Making it easier for Members to get IPv6
Since the Global Coordinated Policy was implemented in 2002, there have been 32 IPv6 policies proposed and discussed in the APNIC region, 17 of which have been implemented.
Akinori says each successful policy has made the overall delegation process easier, which has been important for the uptake of IPv6 by APNIC Members. These policies have included:
- Giving Members who got a /35 under the provisional policy a /32 automatically if they wanted one, without justification.
- The change in assignment size from /48 fixed to variable at an organization’s discretion (prop-033).
- Relaxing the justification of demonstrated need for addresses.
- Removing the multihoming requirement for IPv6 portable assignments.
- Simplifying the allocation/assignment of IPv6 to Members that have IPv4 addresses (prop-073).
The last of these policies, proposed by Terry Manderson and Andy Linton in 2009, led to almost 7,000 combined APNIC and National Internet Registry Members receiving the equivalent of 104 IPv6 /32s since 2010 and has contributed to the significant growth in IPv6 delegations.
Although these delegations have not all necessarily translated to deployment yet, Akinori is heartened by recent news of large-scale deployments in Australia, India, and his home country, Japan.
Read IPv6 deployment case studies from Australia, India, Japan, Malaysia, Thailand and Viet Nam.
“The policy process made the resources easy to access. Ultimately we are now entering the era where IPv6 will come to replace IPv4.”
Akinori’s tips for becoming involved in the policy process

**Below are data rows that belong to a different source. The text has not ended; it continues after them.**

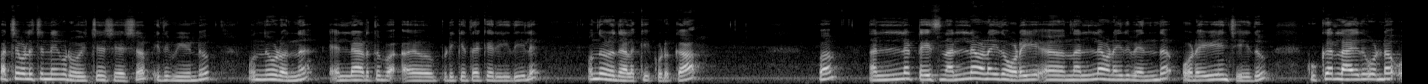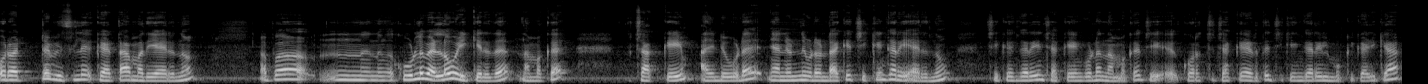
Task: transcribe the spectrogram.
പച്ച വെളിച്ചെണ്ണയും കൂടെ ഒഴിച്ച ശേഷം ഇത് വീണ്ടും ഒന്നുകൂടെ ഒന്ന് എല്ലായിടത്തും പിടിക്കത്തക്ക രീതിയിൽ ഒന്നുകൂടെ ഒന്ന് ഇളക്കി കൊടുക്കുക അപ്പം നല്ല ടേസ്റ്റ് നല്ലവണ്ണം ഇത് ഉടയ നല്ലവണ്ണം ഇത് വെന്ത് ഉടയുകയും ചെയ്തു. കുക്കറിലായതുകൊണ്ട് ഒരൊറ്റ വിസിൽ കേട്ടാൽ മതിയായിരുന്നു. അപ്പോൾ കൂടുതൽ വെള്ളം ഒഴിക്കരുത്. നമുക്ക് ചക്കയും അതിന്റെ കൂടെ ഞാനിന്ന് ഇവിടെ ഉണ്ടാക്കിയ ചിക്കൻ കറിയായിരുന്നു. ചിക്കൻ കറിയും ചക്കയും കൂടെ നമുക്ക് കുറച്ച് ചക്ക എടുത്ത് ചിക്കൻ കറിയിൽ മുക്കി കഴിക്കാം.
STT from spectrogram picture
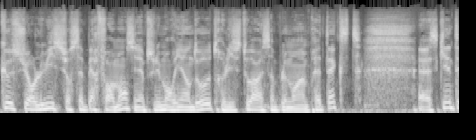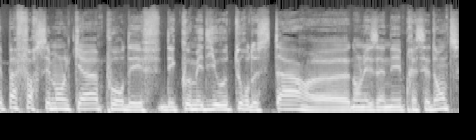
que sur lui, sur sa performance. Il n'y a absolument rien d'autre. L'histoire est simplement un prétexte. Euh, ce qui n'était pas forcément le cas pour des, des comédies autour de stars euh, dans les années précédentes.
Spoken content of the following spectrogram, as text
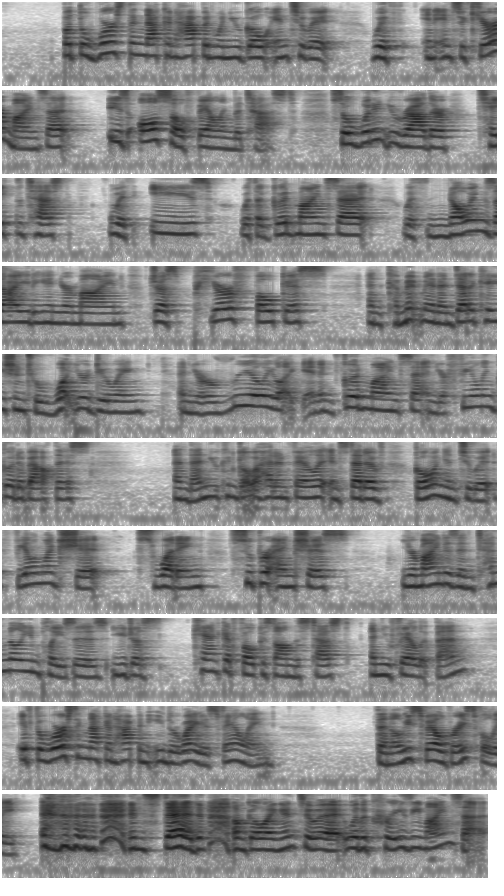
But the worst thing that can happen when you go into it with an insecure mindset is also failing the test. So, wouldn't you rather take the test with ease, with a good mindset, with no anxiety in your mind, just pure focus and commitment and dedication to what you're doing and you're really like in a good mindset and you're feeling good about this and then you can go ahead and fail it instead of going into it feeling like shit, sweating, super anxious. Your mind is in 10 million places. You just can't get focused on this test and you fail it then. If the worst thing that can happen either way is failing, then at least fail gracefully instead of going into it with a crazy mindset.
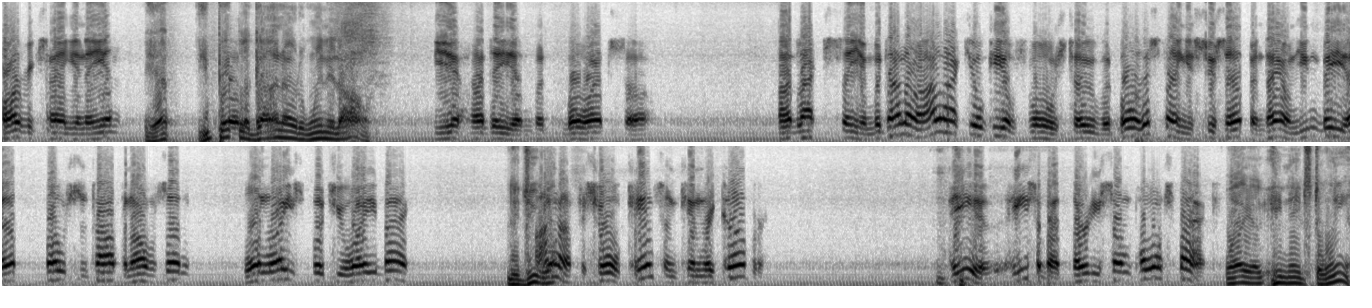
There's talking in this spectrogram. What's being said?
Harvick's hanging in. Yep. You picked Logano to win it all. Yeah, I did, but boy, that's uh, I'd like to see him. But I know I like Joe Gibbs boys too. But boy, this thing is just up and down. You can be up close to the top, and all of a sudden, one race puts you way back. Did you? I'm not for sure Kenseth can recover. He is. He's about thirty some points back. Well, he needs to win.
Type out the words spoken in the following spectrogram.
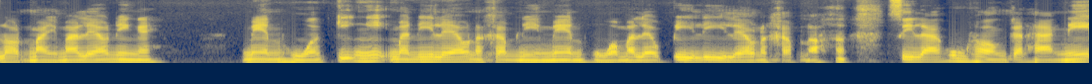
หลอดใหม่มาแล้วนี่ไง แมนหัวกิ้งงี้มานี่แล้วนะครับ นี่แมนหัวมาแล้วปีรี่แล้วนะครับเนาะศิลาหุ้มทองกระถางนี้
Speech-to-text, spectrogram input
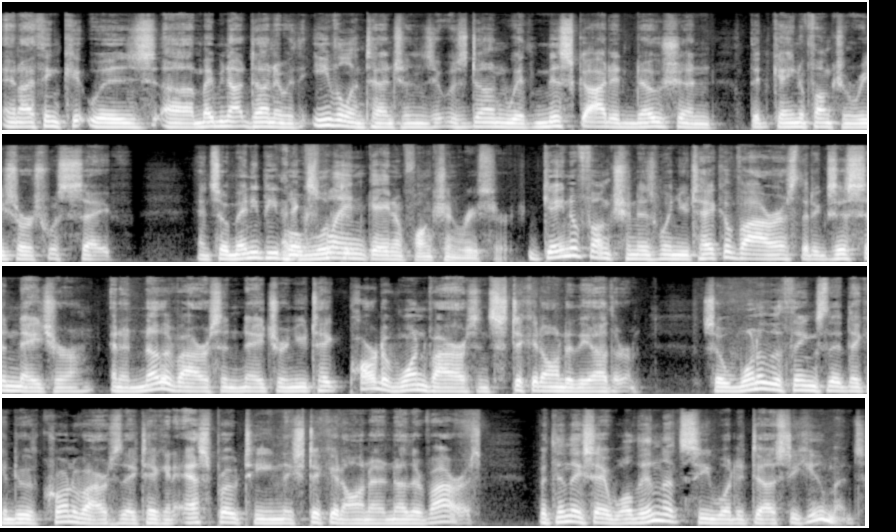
and I think it was uh, maybe not done with evil intentions. It was done with misguided notion that gain of function research was safe. And so many people and explain gain of function research. Gain of function is when you take a virus that exists in nature and another virus in nature, and you take part of one virus and stick it onto the other. So one of the things that they can do with coronavirus is they take an S protein, they stick it on another virus. But then they say, well, then let's see what it does to humans.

- Necessity is the mother of invention. If you have any problem with the current policy, then you are always able to propose a revision.
- Although we may have extensively discussed policies for major technical changes in the IP world — in particular, IPv4 address exhaustion and the allocation of IPv6 — the changing nature of the Internet means there are still ways you can contribute to improving IP address policy.
- It’s important to maintain the community-led address policy development scheme to address the needs for improvement.
The views expressed by the authors of this blog are their own and do not necessarily reflect the views of APNIC. Please note a Code of Conduct applies to this blog.